As Americans, September 11th will always represent a time when we faced great adversity as a nation, but also as individuals. To me, it will also represent how we demonstrated our ability to respond with resilience and community. In 2001, I was living in the midwest and teaching middle school. When the first plane crashed that morning, I had just started the day with my 8th grade advisory. Administrators began stopping by classrooms, interrupting to whisper sternly and vaguely to teachers about a national emergency, asking us to hold kids in our classrooms and await further instructions. As a very young teacher and new mother, my mind immediately flew to my son who was with a trusted caregiver at that moment, but quickly raced back to the more immediate responsibility I felt to ensure the safety and emotional well-being of my students – no matter what “national emergency” meant or how it might impact my own family.

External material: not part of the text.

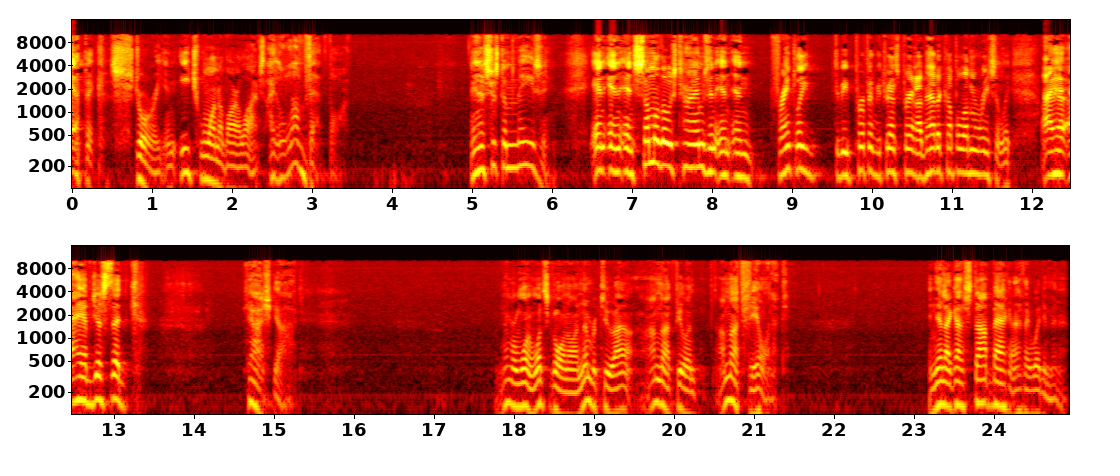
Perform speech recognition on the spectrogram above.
epic story in each one of our lives. I love that thought. And it's just amazing. And, and, and some of those times, and, and, and frankly, to be perfectly transparent, I've had a couple of them recently. I, ha- I have just said, Gosh, God, Number one, what's going on? Number two, I, am not feeling. I'm not feeling it. And then I got to stop back and I think, wait a minute.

The start of the 2020-2021 school year has been challenging to say the least, but throughout the work we have done to prepare for teaching and learning in the time of COVID-19, I am reminded of the same feelings and parallels to my own experience during and after 9/11. Feelings of trauma and the loss of normalcy, of routines, of relationships, and of lives.
The parallels of illnesses impacting first responders, and the newfound fear of moving forward and back into normal activities, not knowing if new precautions in place were enough to prevent it from happening again are as palpable now as they were then. Although many were gripped by fear following 9/11, we came together in our communities both locally and nationally to forge ahead safely; to “never forget” and to express gratitude for those serving in our military and as first responders, to support each other in mourning losses and in looking safely to the future.
As we embark on this school year, we know more than ever that CWA is a place to learn and grow, to feel safe and supported, to build empowering relationships, and to move our community forward through opportunities and growth. I reflect with admiration and thanks on the careful planning of our Task Force this summer to provide families with appropriate options driven by creating a safe place for their children to experience active, joyful learning and a sense of belonging. As I now witness first-hand the engaging and robust remote learning happening online and see our lower and middle students returning physically to campus this week, I am in awe.
Throughout this time of national emergency, albeit a different sort from 2001, I continue to feel grateful for many on the front lines. In our school community, it is our faculty and staff and their work in our return to school – ensuring that the children and families of our CWA community are cared for and feel a sense of belonging. The successful process to move remote last spring was significant, but the time invested this summer to improve upon that work, and to then engage in a dual modality this fall wherein we have students both on-campus and learning remotely simultaneously, is beyond tremendous.
This community of educators and leaders have brought us here because it is what is best for students and families in the Charles Wright community. The commitment, the care, and the tenacity of this faculty and staff cannot be sufficiently underscored. They are at the heart of what Charles Wright Academy is and they are all heroes in my eyes. Their selflessness, their care for our community, and their hard work make it possible. They have my admiration, gratitude, and respect.
In this time of disconnection, fear, and adversity – I hope that we can find new ways to stay connected, to name and face our fears together, and to support one another through whatever adversity comes our way. We are all making difficult choices right now with few easy answers. September 11th stands for more than a national emergency that attempted to divide us, but to me – it stands as a reminder of what’s possible in the face of such difficulty.
Please take time to thank those who serve in our military, who serve as first responders, who provide medical services or public health initiatives, or who are providing essential services to keep us moving forward.
Our strength as a community lies in our ability to lift up others, to provide comfort and support to ourselves and each other, to demonstrate gratitude to those heroes who keep us moving ahead, and to face the future with renewed strength.
I am grateful to be a Tarrier and to be on this journey with you – together!